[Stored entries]
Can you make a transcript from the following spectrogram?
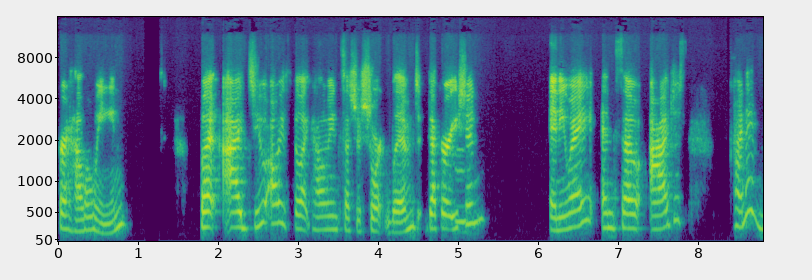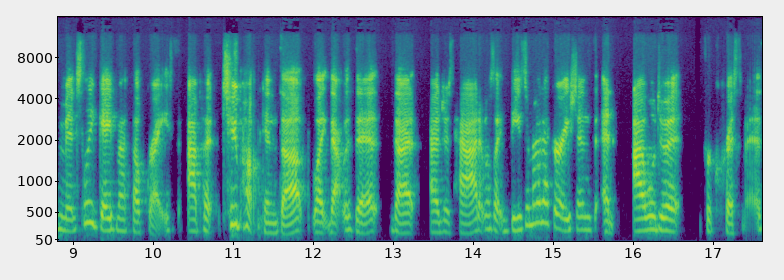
for Halloween. But I do always feel like Halloween's such a short-lived decoration mm-hmm. anyway. And so I just kind of mentally gave myself grace. I put two pumpkins up, like that was it that I just had. It was like, these are my decorations, and I will do it for Christmas,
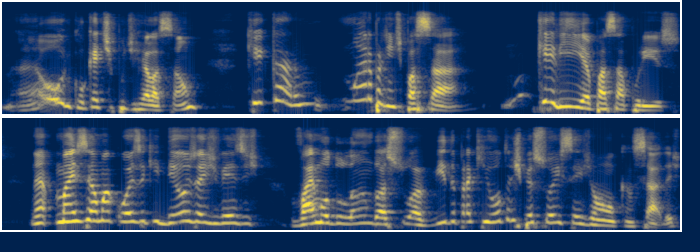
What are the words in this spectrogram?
né? ou em qualquer tipo de relação, que, cara, não era pra gente passar. Não queria passar por isso. Né? Mas é uma coisa que Deus, às vezes, vai modulando a sua vida para que outras pessoas sejam alcançadas.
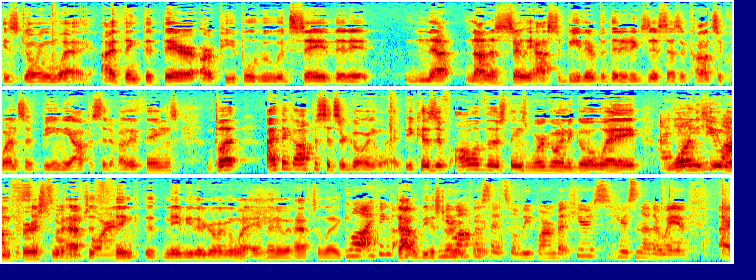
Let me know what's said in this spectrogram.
is going away. I think that there are people who would say that it not not necessarily has to be there, but that it exists as a consequence of being the opposite of other things. But I think opposites are going away because if all of those things were going to go away, I one human first would have to born. think that maybe they're going away, and then it would have to like. well i think That op- would be the new starting point. opposites will be born but here's here's another way of I,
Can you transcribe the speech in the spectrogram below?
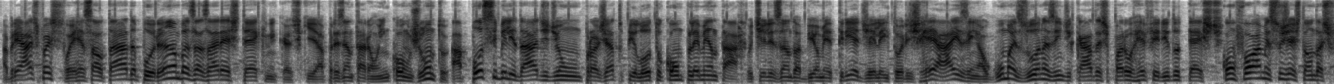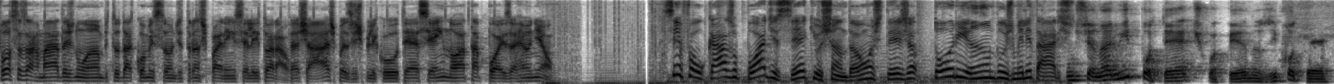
Abre aspas, foi ressaltada por ambas as áreas técnicas que apresentarão em conjunto a possibilidade de um projeto piloto complementar, utilizando a biometria de eleitores reais em algumas urnas indicadas para o referido teste, conforme sugestão das Forças Armadas no âmbito da Comissão de Transparência Eleitoral. Fecha aspas, explicou o TSE em nota após a reunião. Se for o caso, pode ser que o Xandão esteja toreando os militares. Um cenário hipotético apenas, hipotético.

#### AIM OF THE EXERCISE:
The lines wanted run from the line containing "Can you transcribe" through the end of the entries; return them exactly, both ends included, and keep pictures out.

#### OUTPUT OF THE TASK:
Can you transcribe the speech in the spectrogram below?
Abre aspas, foi ressaltada por ambas as áreas técnicas que apresentarão em conjunto a possibilidade de um projeto piloto complementar, utilizando a biometria de eleitores reais em algumas urnas indicadas para o referido teste, conforme sugestão das Forças Armadas no âmbito da Comissão de Transparência Eleitoral. Fecha aspas, explicou o TSE em nota após a reunião. Se for o caso, pode ser que o Xandão esteja toreando os militares. Um cenário hipotético apenas, hipotético.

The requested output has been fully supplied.